A precious friend of mine who used to be an O.B. nurse shared with me that when she was coaching mothers in hard labor, she would watch the monitor and tell them when a contraction was about to begin. She would instruct the woman to "begin deep breathing" and then when the contraction hit the peak, she would encourage her to breathe rapidly through the worst, and then reassure her that the contraction was subsiding and she could relax. I thought about that for a moment and remembered that the word breath is Ruach in Hebrew and suddenly the profound parallel struck me: when I am in the midst of the worst of the trauma, the Holy Spirit is surrounding me and He gets me through until it subsides! Awesome!
I have also found Yeshua in the midst of all this. I reached out to a wonderful, believing woman who offers a monthly support group for people with Aphasia and their spouses. We had coffee together so she could explain to me the excellent model she teaches to help caregivers understand how to navigate through this difficult illness and how to keep their spouses safe and without anxiety or fear as they face the loss of memory and communication. She uses a book (which I've now read) called Contented Dementia. The bottom line of this care model is based upon three critical points that one must strictly follow:
1. Do not ask questions.
2. The person with Dementia is ALWAYS RIGHT and you are not. They are the expert on everything.
3. Do not contradict.
I am ardently practicing this counsel and am overwhelmed at the similarities with the teachings of Yeshua/Jesus! This is a matter of completely humbling oneself, making oneself to be of no reputation, and holding others in higher esteem than yourself. This is harder than we might think. I LIKE to be right! And I use common sense to correct John, but he cannot process common sense now. He can only perceive what his brain tells him, no matter how much sense it makes. He is the expert and I am not!

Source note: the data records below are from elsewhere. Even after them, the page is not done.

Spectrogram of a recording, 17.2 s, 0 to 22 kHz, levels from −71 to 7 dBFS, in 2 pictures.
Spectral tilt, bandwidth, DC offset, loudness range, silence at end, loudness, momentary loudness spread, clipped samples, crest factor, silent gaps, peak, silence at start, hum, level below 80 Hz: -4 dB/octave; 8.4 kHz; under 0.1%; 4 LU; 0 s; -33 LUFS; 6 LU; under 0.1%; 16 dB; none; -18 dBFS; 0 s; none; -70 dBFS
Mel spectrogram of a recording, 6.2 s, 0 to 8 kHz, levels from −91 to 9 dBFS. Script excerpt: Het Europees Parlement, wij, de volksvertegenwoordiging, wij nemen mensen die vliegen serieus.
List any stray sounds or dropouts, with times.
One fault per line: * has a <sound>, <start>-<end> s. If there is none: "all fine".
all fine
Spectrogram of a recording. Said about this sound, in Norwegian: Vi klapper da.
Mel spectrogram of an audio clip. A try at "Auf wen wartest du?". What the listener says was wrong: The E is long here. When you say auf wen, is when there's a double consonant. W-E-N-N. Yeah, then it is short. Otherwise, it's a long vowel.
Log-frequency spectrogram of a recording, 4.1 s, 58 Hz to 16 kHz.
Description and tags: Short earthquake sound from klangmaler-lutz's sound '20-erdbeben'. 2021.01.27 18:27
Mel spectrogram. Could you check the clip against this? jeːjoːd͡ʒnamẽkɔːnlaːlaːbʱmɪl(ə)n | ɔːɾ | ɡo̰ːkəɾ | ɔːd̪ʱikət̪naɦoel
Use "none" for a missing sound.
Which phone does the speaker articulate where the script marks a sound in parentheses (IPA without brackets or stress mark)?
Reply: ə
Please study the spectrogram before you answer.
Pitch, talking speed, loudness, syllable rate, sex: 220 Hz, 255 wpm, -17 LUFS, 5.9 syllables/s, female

May God help me - and all of us - to practice what Scripture teaches.
Do nothing out of selfish ambition or vain conceit. Rather, in humility value others above yourselves (Philippians 2:3)
For whoever wants to save their life will lose it, but whoever loses their life for Me will find it. (Matthew 16:25)

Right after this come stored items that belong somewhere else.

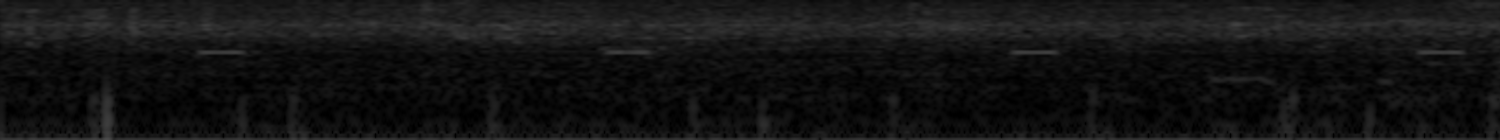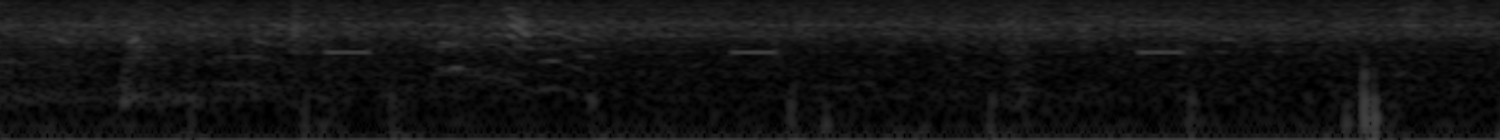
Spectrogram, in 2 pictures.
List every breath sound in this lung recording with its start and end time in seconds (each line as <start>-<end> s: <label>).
No breath sounds were labelled in this clip.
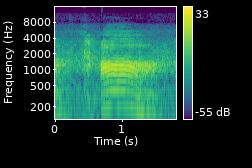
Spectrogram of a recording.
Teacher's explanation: विवृत्त का अर्थ हुआ मुख का पूरा खुलना। आ बोलते तब हमारा मुंह पूरा खुल जाता है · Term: विवृत्त स्वर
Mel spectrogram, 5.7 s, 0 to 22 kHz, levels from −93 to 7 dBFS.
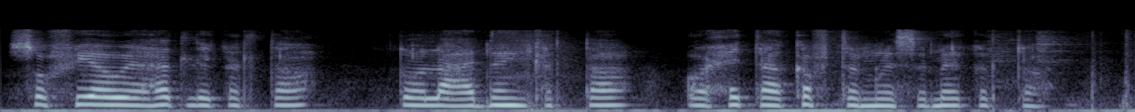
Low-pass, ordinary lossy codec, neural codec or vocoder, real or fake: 7.2 kHz; none; none; real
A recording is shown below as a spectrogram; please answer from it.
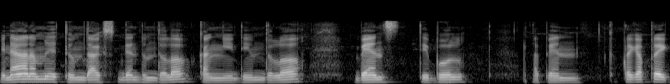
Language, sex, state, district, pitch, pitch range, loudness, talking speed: Karbi, male, Assam, Karbi Anglong, 110 Hz, 105-115 Hz, -21 LUFS, 125 wpm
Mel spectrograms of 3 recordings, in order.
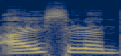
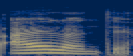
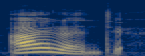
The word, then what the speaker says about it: island: 아이슬란드 하지 않고 아일랜드, 아일랜드. S가 발음이 아예 안 나는 묵음입니다.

He guides the humble in what is right and teaches them his way. (Psalm 25:9)
Be completely humble and gentle; be patient, bearing with one another in love. (Ephesians 4:2)
Greater love has no one than this: to lay down one’s life for one’s friends. (John 15:13)
Let me just close by saying this: John Mills, the man I married, is a great man of God. He has an unwavering faith such as I've never seen and he absolutely trusts God for EVERYTHING in his life. He may not be able to tell me what he had for breakfast, but the Scriptures live in his heart and his mind like a "hard drive" that never crashes! We were in the Emergency Room the day before yesterday because he had a great pain in his calf and was concerned about a possible blood clot (that proved to be nothing) but while he lay there and waited and waited for the ultrasound result, his thin, off-key little voice began to sing:
"They that wait upon the LORD shall renew their strength, they shall mount up as wings of eagles
They shall run and not grow weary, they shall walk and not faint
Teach me, Lord, teach me Lord, to wait!"
This is not an easy walk; but it is indeed a blessing and privilege to care for this good man of God in these difficult times.
Kelly Ferrari Mills